In the last couple of centuries a number of great spiritual revivals have swept the land, and during these, music and singing played a major part.
Several times during those revival services the sermon was interrupted by the spontaneous outburst of congregational singing; and this was often used by the Holy Spirit to move hearts to repentance and faith in Christ Jesus.
However, not only has Wales given us singers and singing in abundance, it has also produced its fair share of hymn writers too.
One such was William Williams, a lay-preacher, who lived towards the end of the eighteenth century. At first he studied as a medical student but then decided to enter the ministry of the Church of England. However this didn't work out so he switched to open-air preaching in his native Wales.
Williams was a tireless servant of the Lord, and during the forty years of his ministry he travelled almost 100,000 miles, on foot and on horseback, preaching and singing wherever he went.
He wrote over 800 hymns, of which by far the best known is "Guide Me O Thou Great Jehovah".
This hymn, written originally in Welsh and translated by Peter Williams, recalls some of the most trying incidents which took place during the forty year journey of the Israelites, from the bondage of Egypt, to the promised land, Canaan.
What an example to us! We too, are pilgrims, on the journey from the cradle to the grave and ultimately, to eternity. Many times our lives seem like a wilderness - 'a barren land' - as the hymn writer puts it. It is then that we must call upon the Lord to sustain us by His powerful hand.

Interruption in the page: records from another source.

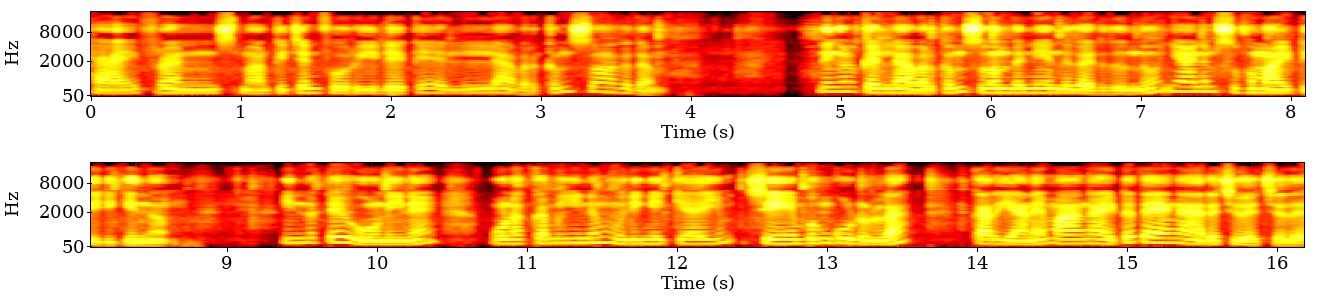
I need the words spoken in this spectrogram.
ഹായ് ഫ്രണ്ട്സ് സ്മാർട്ട് കിച്ചൻ ഫോറിയിലേക്ക് എല്ലാവർക്കും സ്വാഗതം. നിങ്ങൾക്കെല്ലാവർക്കും സുഖം തന്നെ എന്ന് കരുതുന്നു. ഞാനും സുഖമായിട്ടിരിക്കുന്നു. ഇന്നത്തെ ഊണിന് ഉണക്കമീനും മുരിങ്ങയ്ക്കായും ചേമ്പും കൂടുള്ള കറിയാണ് മാങ്ങായിട്ട് തേങ്ങ അരച്ച് വെച്ചത്.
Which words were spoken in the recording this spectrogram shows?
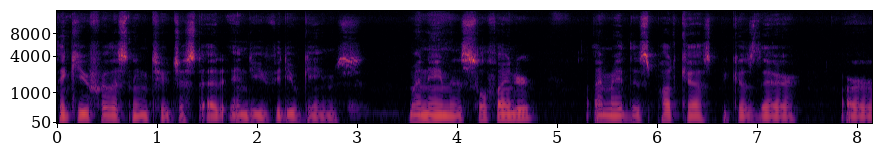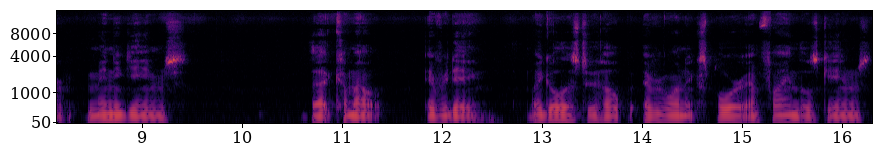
Thank you for listening to Just Add Indie Video Games. My name is Soulfinder. I made this podcast because there are many games that come out every day. My goal is to help everyone explore and find those games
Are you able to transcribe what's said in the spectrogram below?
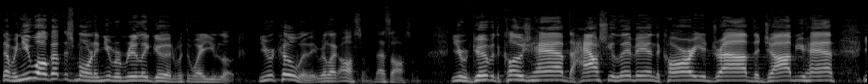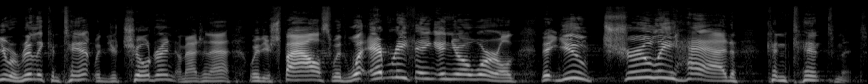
That when you woke up this morning, you were really good with the way you looked. You were cool with it. You were like, awesome, that's awesome. You were good with the clothes you have, the house you live in, the car you drive, the job you have. You were really content with your children, imagine that, with your spouse, with what everything in your world that you truly had contentment.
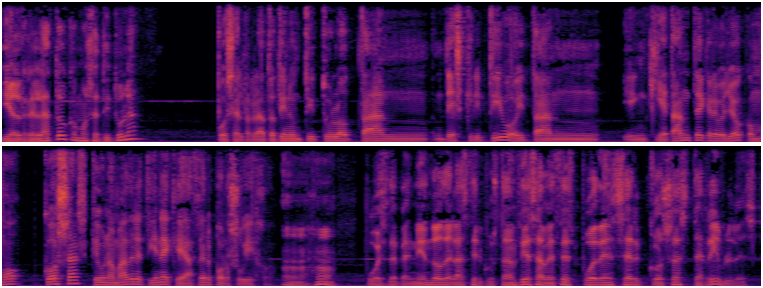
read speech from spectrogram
¿Y el relato cómo se titula? Pues el relato tiene un título tan descriptivo y tan inquietante, creo yo, como cosas que una madre tiene que hacer por su hijo. Ajá. Pues dependiendo de las circunstancias, a veces pueden ser cosas terribles.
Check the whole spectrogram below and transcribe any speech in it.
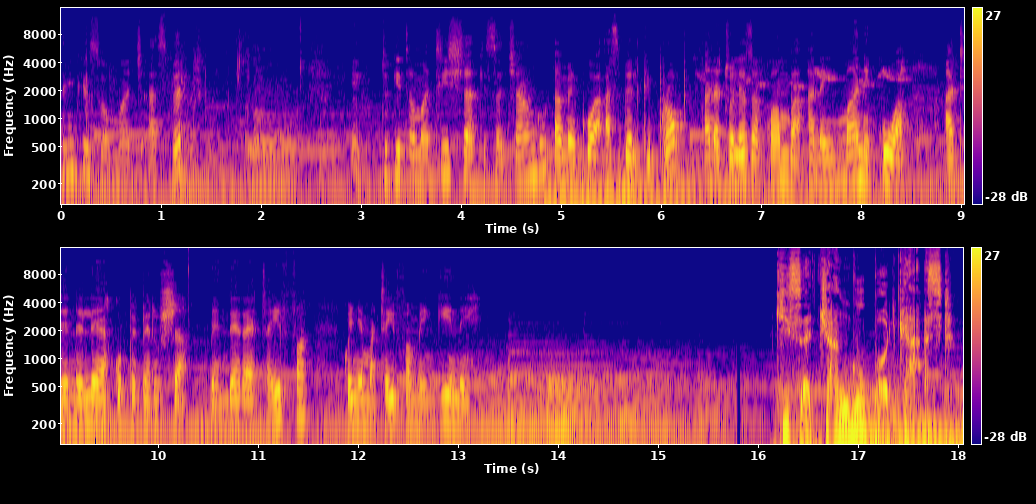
Thank you so much asbel. Mm, tukitamatisha kisa changu amekuwa asbel kiprop. Anatueleza kwamba ana imani kuwa ataendelea kupeperusha bendera ya taifa kwenye mataifa mengine Kisa Changu Podcast.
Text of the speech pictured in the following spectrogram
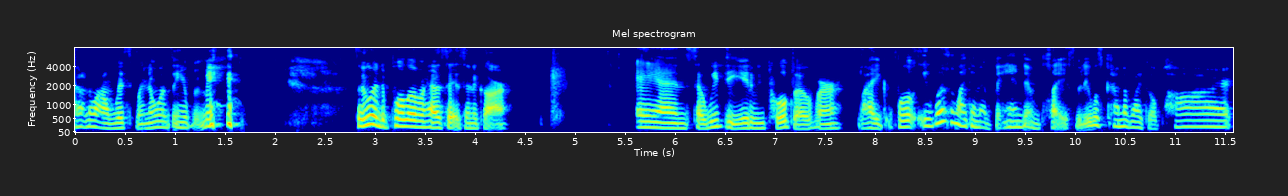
i don't know why i'm whispering no one's in here but me. So we went to pull over and have sex in the car. And so we did we pulled over. Like well it wasn't like an abandoned place but it was kind of like a park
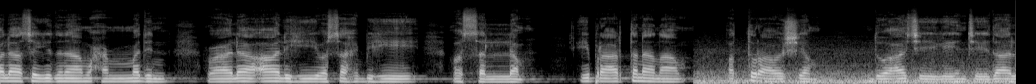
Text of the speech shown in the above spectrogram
على سيدنا محمد وعلى اله وصحبه وسلم ഈ പ്രാർത്ഥന നാം പത്ത് പ്രാവശ്യം ദുആ ചെയ്യുകയും ചെയ്താൽ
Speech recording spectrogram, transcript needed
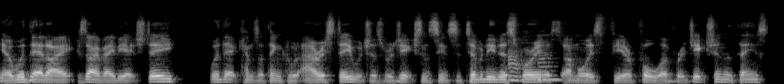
you know, with that, I because I have ADHD, with that comes a thing called RSD, which is rejection sensitivity dysphoria. Uh-huh. So I'm always fearful of rejection and things.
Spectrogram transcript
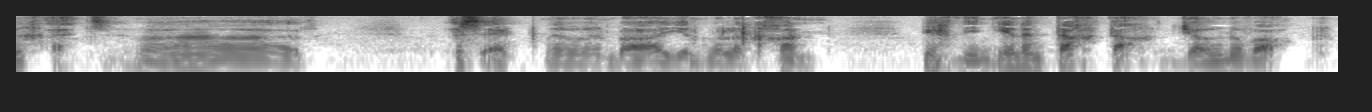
ek het, waar is ek nou en waarheen wil ek gaan? 1981, Joan of Arc.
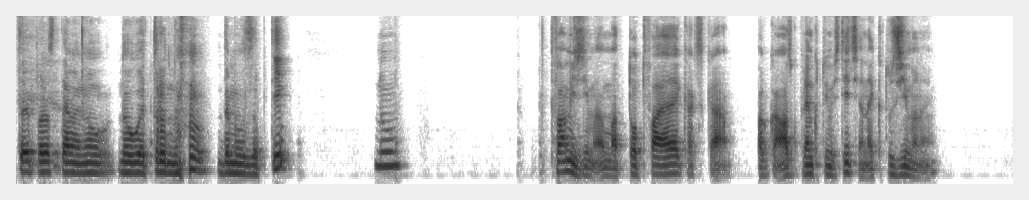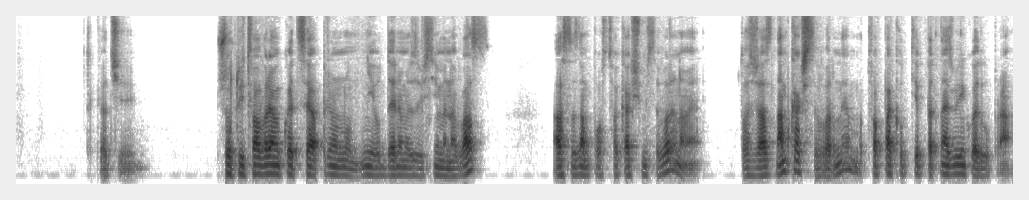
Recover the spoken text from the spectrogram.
той просто там е много, много е трудно да ме озапти. Но това ми взима. Ама то това е, как се казва, аз го приемам като инвестиция, не като взимане. Така че, защото и това време, което сега, примерно, ние отделяме, зависиме на вас, аз не знам после това как ще ми се върне на мен. Тоест, аз знам как ще се върне, но това пак от тия 15 години, което го правя.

The entire hymn is an account of God's gracious, plenteous provision for His people, at every stage of life. Surely this is one of the sources of Christian joy; to know God is with us each moment, guiding, protecting, providing.
As a result we can join with our brothers in Christ, not only in Wales, but all around the world to lift up that marvellous tune, 'Cwm Rhondda,' and say...
Guide me, O thou great Jehovah,
Pilgrim through this barren land;
I am weak, but thou art mighty;
Hold me with thy powerful hand:
Bread of heaven, bread of heaven,
Feed me till I want no more.
OTHER HYMNS with the SAME TUNE:
Lo! He Comes Author Unknown
24 Thou shalt guide me with thy counsel, and afterward receive me to glory.